The capital of the largest state in the republic, CHIHUAHUA was the favourite home of Revolutionary hero Pancho Villa. It’s also been the scene of some crucial episodes in Mexico’s history, not least the execution of Miguel Hidalgo in 1811. Today it’s a sprawling, workaday city of 775,000, but the colonial centre boasts several fine museums and is sprinkled with grandiose nineteenth-century mansions, built when silver brought wealth to the region’s landowning class. This is also vaquero heartland, and one of the best places in the country to look for cowboy boots: you’re spoilt for choice in the centre, especially in the blocks bounded by Calle 4, Juárez, Victoria and Ocampo. Incidentally, you’re unlikely to see many of the little bug-eyed dogs here, said to have been discovered in the state in the 1850s – though in the summer months you will see over thirty multicoloured chihuahua sculptures scattered around town as part of the annual “Dog Parade”.
Museo Casa de Villa
Chihuahua’s premier sight, the Museo Casa de Villa, is 2km east of the centre. This enormous mansion was built by Villa in the early twentieth century (though he only spent time here in 1914, when governor of the state) and inhabited, until her death in 1981, by Villa’s “official” widow Doña Luz Corral (there were allegedly many others); it has now been taken over by the Mexican army. The collection is a fascinating mix of weapons, war plans and personal mementos, including the bullet-riddled Dodge in which Villa was assassinated in 1923. Look out for Villa’s incredibly elaborate saddles and a grimly comical poster of 1915, urging “gringos” to head south and ride with Villa for “gold and glory”. Quite apart from the campaign memories, the superbly preserved old bedrooms and bathrooms, richly decorated with florid murals and Spanish floor tiles, give an interesting insight into wealthy Mexican life in the early 1900s.

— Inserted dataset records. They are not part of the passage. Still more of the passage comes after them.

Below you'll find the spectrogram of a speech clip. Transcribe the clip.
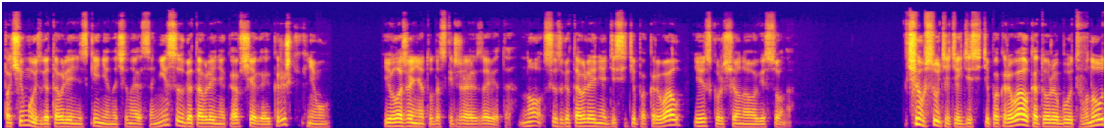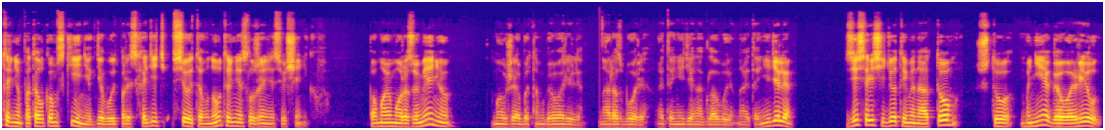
Почему изготовление скини начинается не с изготовления ковчега и крышки к нему, и вложения туда скрижали завета, но с изготовления десяти покрывал и скрученного весона? В чем суть этих десяти покрывал, которые будут внутренним потолком скини, где будет происходить все это внутреннее служение священников? По моему разумению, мы уже об этом говорили на разборе этой недельной главы на этой неделе. Здесь речь идет именно о том, что мне говорил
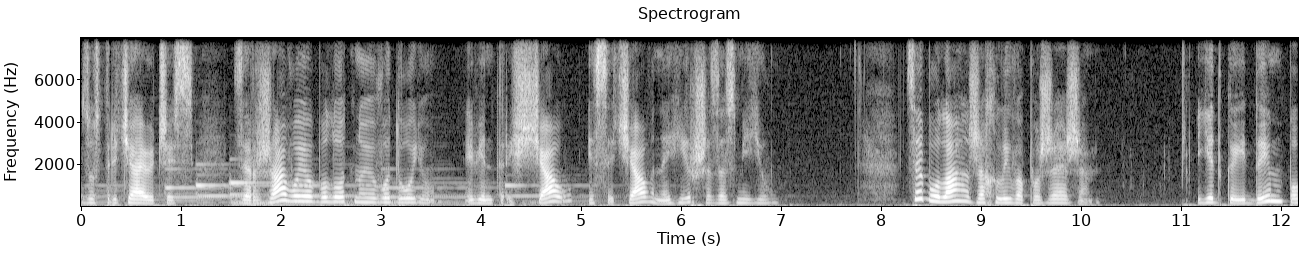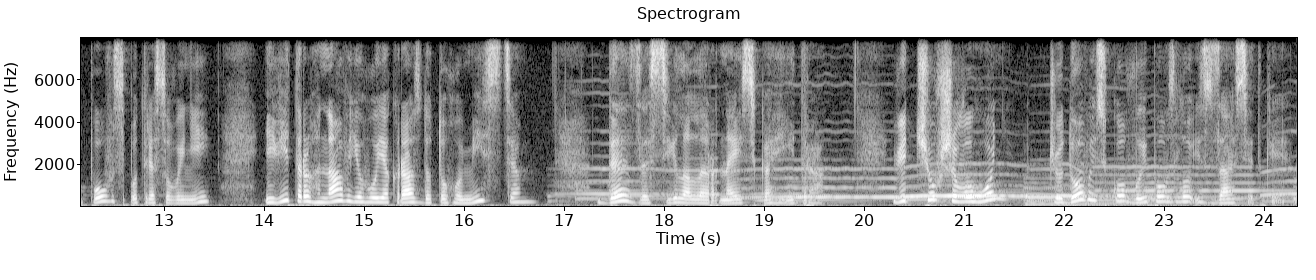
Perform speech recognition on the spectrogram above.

Few Mexican folk heroes command so much reverence as Francisco “Pancho” Villa, the ruthless bandito and cattle rustler turned revolutionary, though facts about his life remain surprisingly obscure. Born in San Juan del Río, Durango, around 1878 (sources differ), to a simple peasant family, he became an outlaw whilst still a teenager and seems to have developed a loyal group of followers. Though he had virtually no formal education, Villa was not the average bandit; quick-witted and ambitious, in 1910 he decided to support the revolt of Francisco Madero against the Díaz regime. As commander of the formidable División del Norte, Villa became a key player in the Mexican Revolution. He became a bitter enemy of Victoriano Huerta after Madero was executed in 1913, helping to oust the dictator the following year and briefly becoming governor of Chihuahua after hard-fought victories at Chihuahua, Ciudad Juárez, Tierra Blanca and Ojinaga. When Villa fell out with the new president, Carranza, fighting continued and even spilled across the border (leading to a failed US expedition to capture the rebel). With the death of Carranza in 1920 Villa finally laid down his guns, dividing time between Hidalgo del Parral and Chihuahua. Violence continued to haunt him however, and he was assassinated in Parral in 1923 – it was never determined who ordered the killing.
In Mexico, Villa remains a national hero, a Robin Hood-like figure who not only defeated the Mexican regime, but was also the only foreigner to attack the US (since the War of 1812) and survive. North of the border his image was enhanced by lurid US media reports – indeed, his sombrero and cartridge belts have become the stereotypical accessories of Mexican movie banditos ever since. Villa himself courted Hollywood and even starred in a film incorporating actual scenes of the Battle of Ojinaga in 1914 (portrayed by Antonio Banderas in And Starring Pancho Villa As Himself).